_Input_.

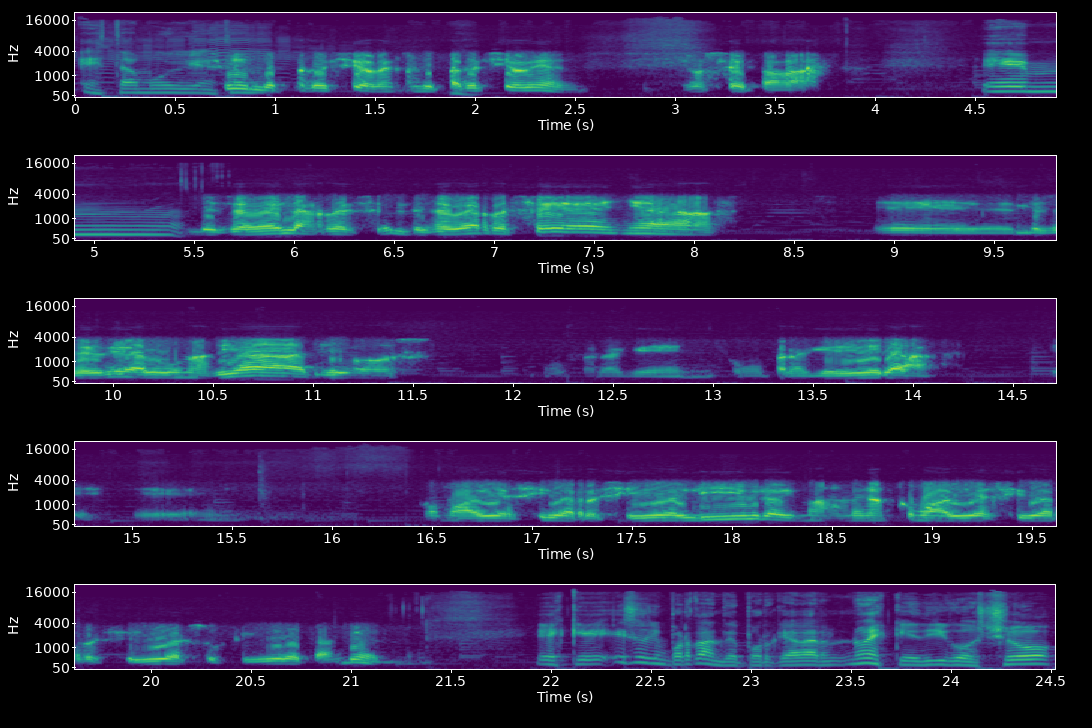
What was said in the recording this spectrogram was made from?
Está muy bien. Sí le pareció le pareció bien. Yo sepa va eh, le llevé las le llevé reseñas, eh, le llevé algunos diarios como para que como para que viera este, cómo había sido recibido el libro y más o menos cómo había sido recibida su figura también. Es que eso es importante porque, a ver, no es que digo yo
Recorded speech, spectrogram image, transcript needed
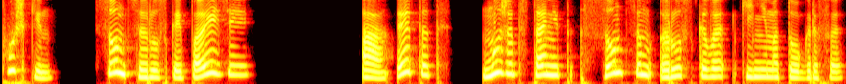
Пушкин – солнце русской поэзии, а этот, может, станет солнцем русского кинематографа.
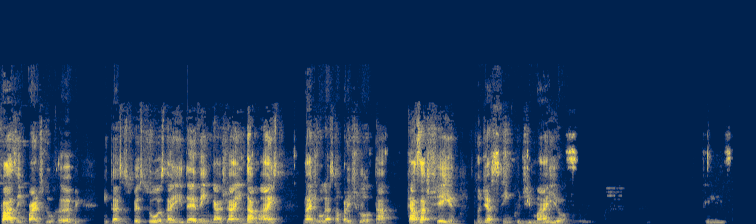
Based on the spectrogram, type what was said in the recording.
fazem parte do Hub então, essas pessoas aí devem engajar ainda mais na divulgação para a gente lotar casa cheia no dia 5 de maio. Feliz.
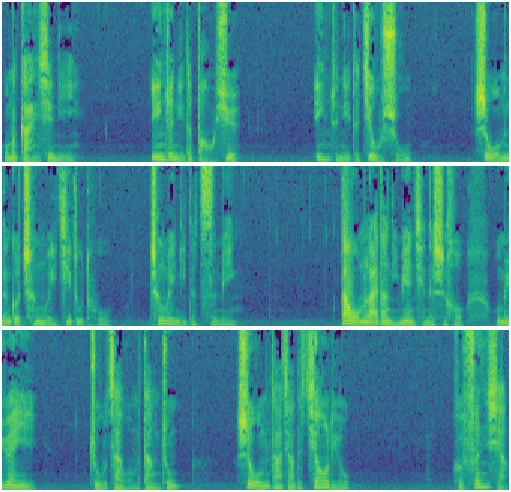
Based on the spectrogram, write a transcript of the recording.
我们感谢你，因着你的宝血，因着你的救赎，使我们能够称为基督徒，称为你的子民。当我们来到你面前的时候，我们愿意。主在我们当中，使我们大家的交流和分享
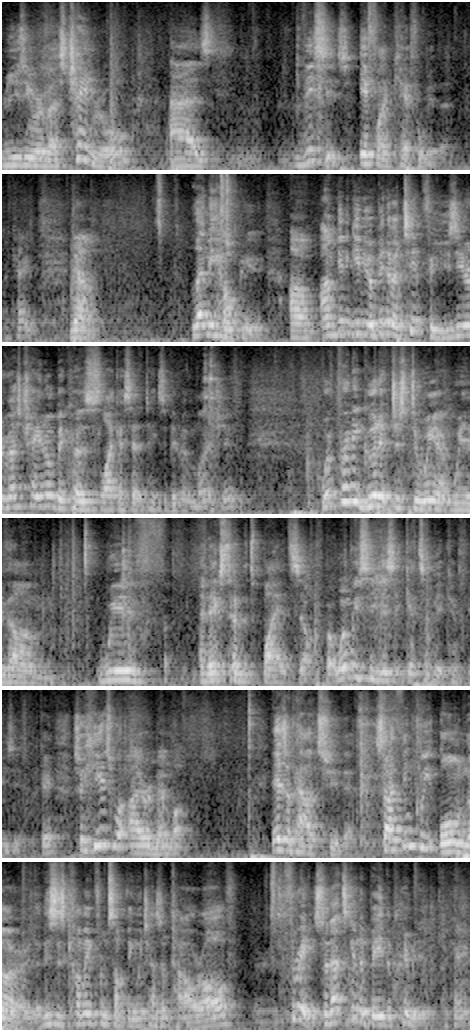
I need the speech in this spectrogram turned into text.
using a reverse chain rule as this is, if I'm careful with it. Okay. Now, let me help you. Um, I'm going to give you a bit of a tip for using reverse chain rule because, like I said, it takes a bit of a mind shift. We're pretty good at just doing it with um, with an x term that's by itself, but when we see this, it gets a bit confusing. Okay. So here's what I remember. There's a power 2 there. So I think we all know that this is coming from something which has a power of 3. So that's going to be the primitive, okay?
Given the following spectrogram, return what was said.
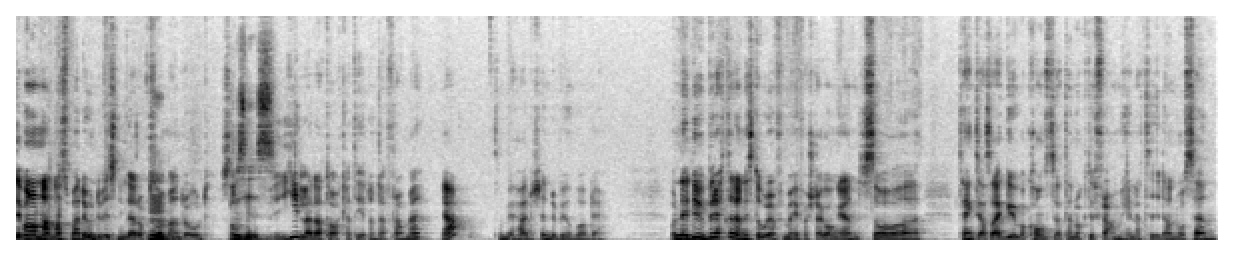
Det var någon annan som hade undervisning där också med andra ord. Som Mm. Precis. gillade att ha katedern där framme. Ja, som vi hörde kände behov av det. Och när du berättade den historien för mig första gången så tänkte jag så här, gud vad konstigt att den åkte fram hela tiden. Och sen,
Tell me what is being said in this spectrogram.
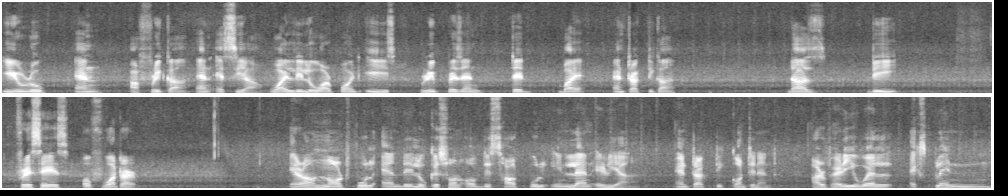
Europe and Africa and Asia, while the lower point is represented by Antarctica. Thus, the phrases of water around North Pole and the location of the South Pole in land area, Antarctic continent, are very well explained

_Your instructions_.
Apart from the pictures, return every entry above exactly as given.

_Result of the exercise_.
What was said in the recording this spectrogram was made from?
Está muy bien. Sí le pareció le pareció bien. Yo sepa va eh, le llevé las le llevé reseñas, eh, le llevé algunos diarios como para que como para que viera este, cómo había sido recibido el libro y más o menos cómo había sido recibida su figura también. Es que eso es importante porque, a ver, no es que digo yo
Recorded speech, spectrogram image, transcript needed
Пушкин – солнце русской поэзии, а этот, может, станет солнцем русского кинематографа.
Based on the spectrogram, type what was said in the recording.
fazem parte do Hub então, essas pessoas aí devem engajar ainda mais na divulgação para a gente lotar casa cheia no dia 5 de maio. Feliz.
Based on the spectrogram, write a transcript of the recording.
我们感谢你，因着你的宝血，因着你的救赎，使我们能够称为基督徒，称为你的子民。当我们来到你面前的时候，我们愿意。主在我们当中，使我们大家的交流和分享
I need the speech in this spectrogram turned into text.
using a reverse chain rule as this is, if I'm careful with it. Okay. Now, let me help you. Um, I'm going to give you a bit of a tip for using reverse chain rule because, like I said, it takes a bit of a mind shift. We're pretty good at just doing it with um, with an x term that's by itself, but when we see this, it gets a bit confusing. Okay. So here's what I remember. There's a power 2 there. So I think we all know that this is coming from something which has a power of 3. So that's going to be the primitive, okay?
Given the following spectrogram, return what was said.
Det var någon annan som hade undervisning där också med andra ord. Som Mm. Precis. gillade att ha katedern där framme. Ja, som vi hörde kände behov av det. Och när du berättade den historien för mig första gången så tänkte jag så här, gud vad konstigt att den åkte fram hela tiden. Och sen,
Tell me what is being said in this spectrogram.
Europe and Africa and Asia, while the lower point is represented by Antarctica. Thus, the phrases of water around North Pole and the location of the South Pole in land area, Antarctic continent, are very well explained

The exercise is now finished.